O’Connell ‘Ideal’ Brazoria County marine agent

March 08, 2012

ANGLETON, TX — John O’Connell welcomes the task of confronting coastal resource issues that Brazoria County’s burgeoning population creates. It’s the reason he sought to be the county’s new coastal and marine resources agent.

O’Connell, who has been Matagorda County Coastal and Marine Resources Agent for the past nine years, will begin his new job on April 2. He replaces Rich Tillman, who retired in 2010 after 14 years on the job. The position is funded jointly by the Texas Sea Grant College Program, Texas AgriLife Extension Service and Brazoria County.

O’Connell’s office is moving just 40 miles northeast on SH 35 and he’ll work on many of the same coastal concerns he faced in Matagorda County, but the issues are magnified by the nearly eight-fold population difference between the two counties.

“Moving from a county with 40,000 people to one with 300,000 people offers many interesting challenges for me,” said O’Connell, who was introduced to the Brazoria County Commissioners Court on Feb. 28. “The main challenges relate to the sheer number of people and the pressure they put on coastal resources. We deal with issues like water quality, sustainable development, fisheries and coastal hazards on a daily basis, but the way in which we address them takes on added complexity when so many people are involved. I’m grateful for the opportunity to work with the Brazoria County Commissioners Court and the Extension staff here as we tackle these pressing coastal issues.”

O’Connell, a native of San Antonio, received bachelor’s and master’s degrees in wildlife and fisheries sciences from Texas A&M University. He began his career as an assistant county extension agent for 4H and marine resources in Louisiana in 1994. He returned to Texas in 1996 as Calhoun County Marine Agent, a position he held until moving to Matagorda County in 2003.

During his career, O’Connell has worked in the areas of aquaculture, recreational and commercial fisheries, nature tourism, community needs assessment, marine education and leadership training. He created and leads Texas Sea Grant’s Monofilament Recovery and Recycling Program — a statewide effort to remove discarded fishing line from the environment, where it poses a threat to aquatic life. The collected monofilament is recycled by Pure Fishing, the parent company of fishing products giant Berkley. The used monofilament is chopped up, melted down and used to manufacture new fishing-related products like tackle boxes, spools for lines and artificial fish habitats. It is not made into more monofilament line.

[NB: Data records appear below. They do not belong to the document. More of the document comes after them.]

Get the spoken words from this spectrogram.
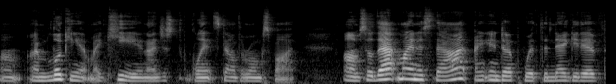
Um, I'm looking at my key and I just glanced down at the wrong spot. Um, so that minus that, I end up with the negative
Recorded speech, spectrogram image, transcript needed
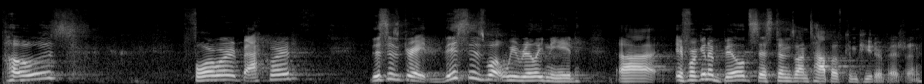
pose, forward, backward. This is great. This is what we really need uh, if we're going to build systems on top of computer vision.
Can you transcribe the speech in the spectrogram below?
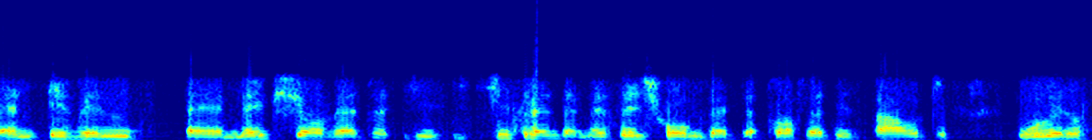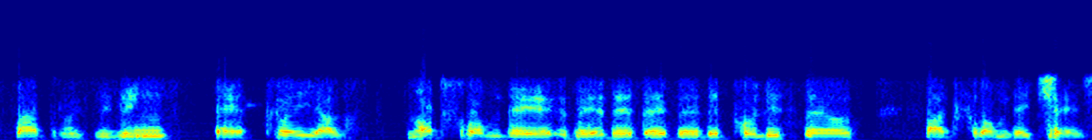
and even uh, make sure that he, he send a message home that the prophet is out. We will start receiving uh, prayers, not from the, the, the, the, the police cells, but from the church.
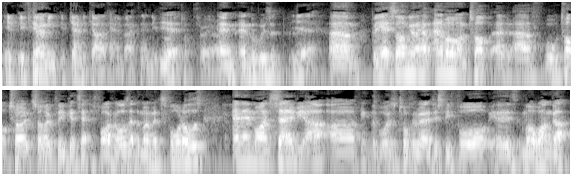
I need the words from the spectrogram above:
If, if Jamie and- if Jamie Kah came back, then you're probably Yeah. top three. And and the wizard. yeah, Um, but yeah, so I'm going to have Anamoe on top at uh, well top tote. So hopefully it gets out to five dollars. At the moment, it's four dollars. And then my saviour, uh, I think the boys were talking about it just before, is Mo'unga.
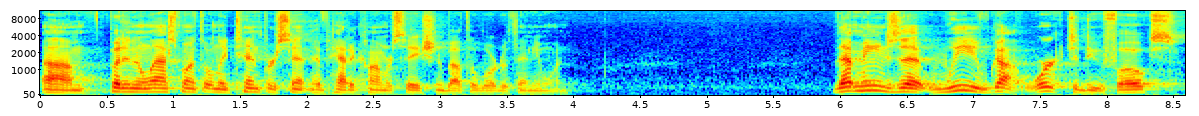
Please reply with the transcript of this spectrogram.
um, but in the last month, only 10% have had a conversation about the Lord with anyone. That means that we've got work to do, folks.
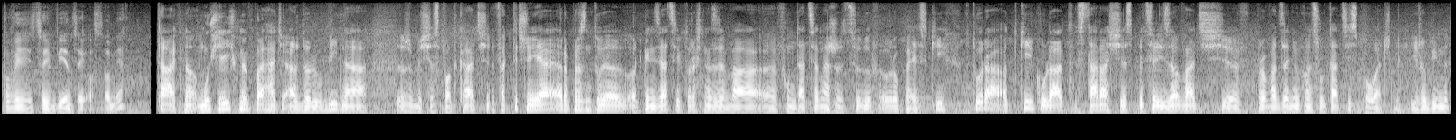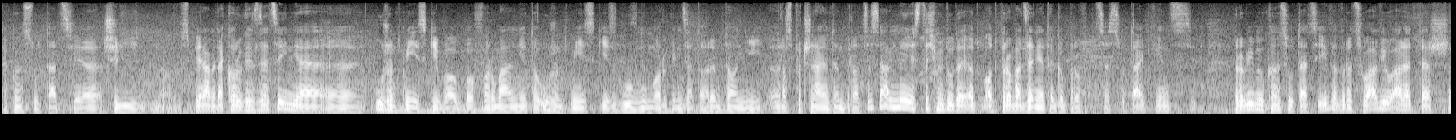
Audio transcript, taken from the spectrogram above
powiedzieć coś więcej o sobie? Tak, no musieliśmy pojechać aż do Lublina, żeby się spotkać. Faktycznie ja reprezentuję organizację, która się nazywa e, Fundacja na Rzecz Cudów Europejskich, która od kilku lat stara się specjalizować w prowadzeniu konsultacji społecznych i robimy te konsultacje, czyli no, wspieramy tak organizacyjnie e, Urząd Miejski, bo, bo formalnie to Urząd Miejski jest głównym organizatorem, to oni rozpoczynają ten proces, ale my jesteśmy tutaj od, od prowadzenia tego procesu, tak? Więc robimy konsultacje i we Wrocławiu, ale też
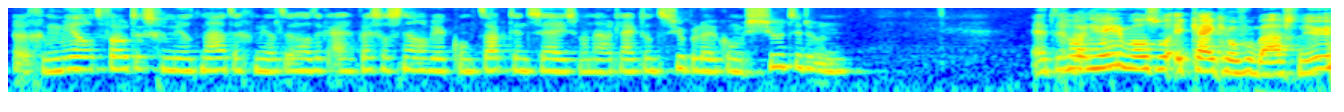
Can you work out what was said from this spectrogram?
eh, gemaild, foto's gemaild, maten gemaild. Toen had ik eigenlijk best wel snel weer contact. En zei ze van, nou, het lijkt ons superleuk om een shoot te doen. En toen Gewoon helemaal zo... Ik kijk heel verbaasd nu.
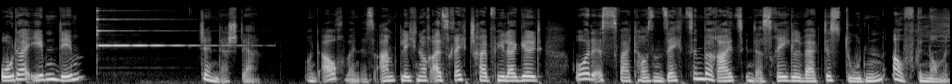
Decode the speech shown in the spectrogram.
oder eben dem Genderstern. Und auch wenn es amtlich noch als Rechtschreibfehler gilt, wurde es 2016 bereits in das Regelwerk des Duden aufgenommen.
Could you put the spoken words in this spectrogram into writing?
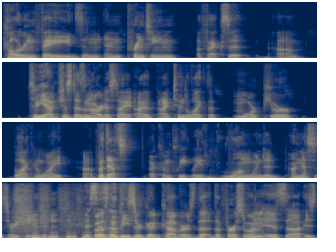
coloring fades and and printing affects it. Um, so yeah, just as an artist, I, I I tend to like the more pure black and white. Uh, but that's a completely long-winded, unnecessary tangent. This Both is a, of these are good covers. the The first one is uh, is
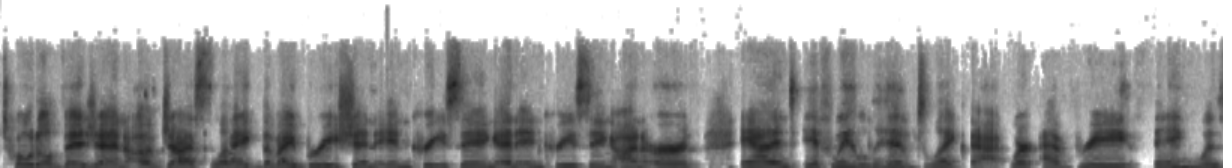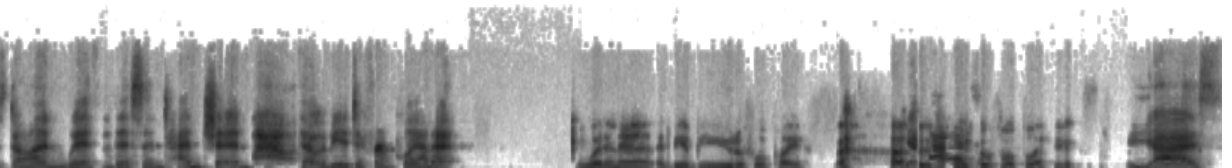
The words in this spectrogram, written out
total vision of just like the vibration increasing and increasing on earth. And if we lived like that, where everything was done with this intention, wow, that would be a different planet. Wouldn't it? It'd be a beautiful place. Yes. a beautiful place. Yes.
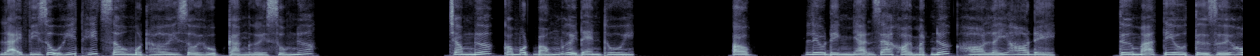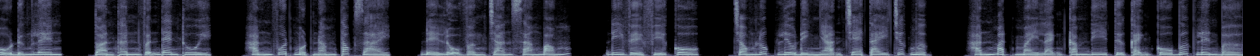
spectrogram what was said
lại ví dụ hít hít sâu một hơi rồi hụp cả người xuống nước. Trong nước có một bóng người đen thui. Ọc, Liêu Đình nhạn ra khỏi mặt nước ho lấy ho để. Tư mã tiêu từ dưới hồ đứng lên, toàn thân vẫn đen thui, hắn vuốt một nắm tóc dài, để lộ vầng trán sáng bóng, đi về phía cô, trong lúc Liêu Đình Nhạn che tay trước ngực, hắn mặt mày lạnh căm đi từ cạnh cô bước lên bờ,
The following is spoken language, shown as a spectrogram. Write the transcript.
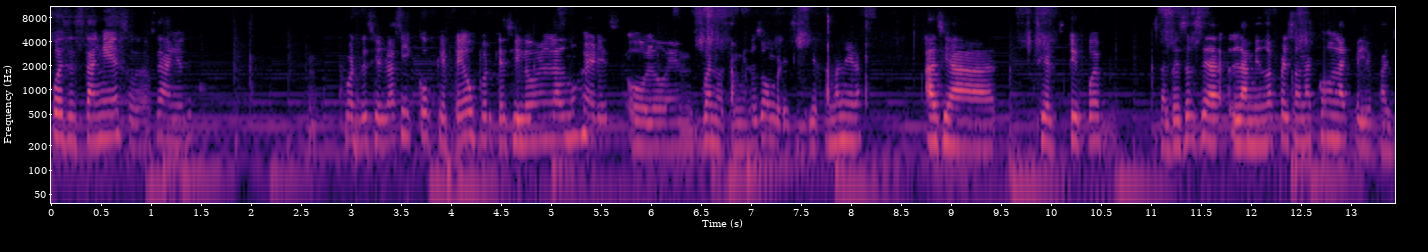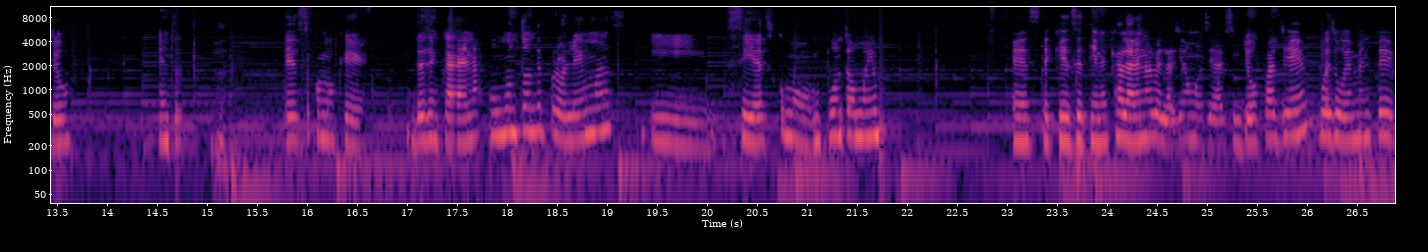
pues está en eso, o sea, en ese, por decirlo así, coqueteo, porque así lo ven las mujeres o lo ven, bueno, también los hombres en cierta manera, hacia cierto tipo de... Tal vez sea la misma persona con la que le falló. Entonces, esto como que desencadena un montón de problemas y sí es como un punto muy este que se tiene que hablar en la relación, o sea, si yo fallé, pues obviamente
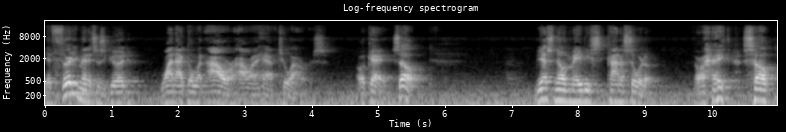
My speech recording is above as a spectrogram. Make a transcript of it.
if 30 minutes is good, why not go an hour, hour and a half, two hours? Okay, so yes, no, maybe, kind of, sort of. All right, so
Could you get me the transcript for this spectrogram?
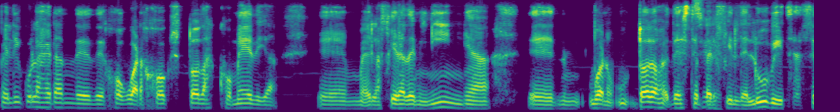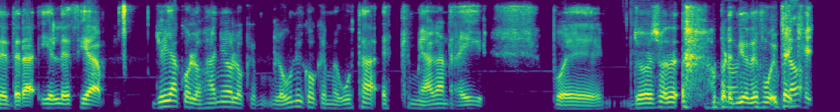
películas eran de, de Howard Hawks, todas comedia. eh, La fiera de mi niña, eh, bueno, todos de este Sí. perfil de Lubitsch, etcétera. Y él decía, yo ya con los años lo, que, lo único que me gusta es que me hagan reír. Pues yo eso lo aprendí de muy No, pequeñito. que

O’Connell has also worked extensively with Matagorda County’s Master Naturalists, and he plans to continue this partnership with Master Naturalists in his new home county. Brazoria County will benefit greatly from O’Connell’s breadth of experience and commitment to serving stakeholders, according to Texas Sea Grant’s Associate Director and extension program leader.

“Brazoria County faces many critical decisions concerning the wise use and conservation of its coastal and marine resources,” Logan Respess said. “The work John has done in Calhoun and Matagorda counties makes him the ideal person to help Brazoria County leaders assess these issues and develop practical, effective and long-lasting solutions.”


Texas Sea Grant is a unique partnership that unites the resources of the federal government, the State of Texas and universities across the state to create knowledge, tools, products and services that benefit the economy, the environment and the citizens of Texas. It is administered through the National Oceanic and Atmospheric Administration and is one of 33 university-based Sea Grant Programs around the country. Texas Sea Grant is a non-academic research center in the College of Geosciences at Texas A&M University. The program’s mission is to improve the understanding, wise use and stewardship of Texas coastal and marine resources.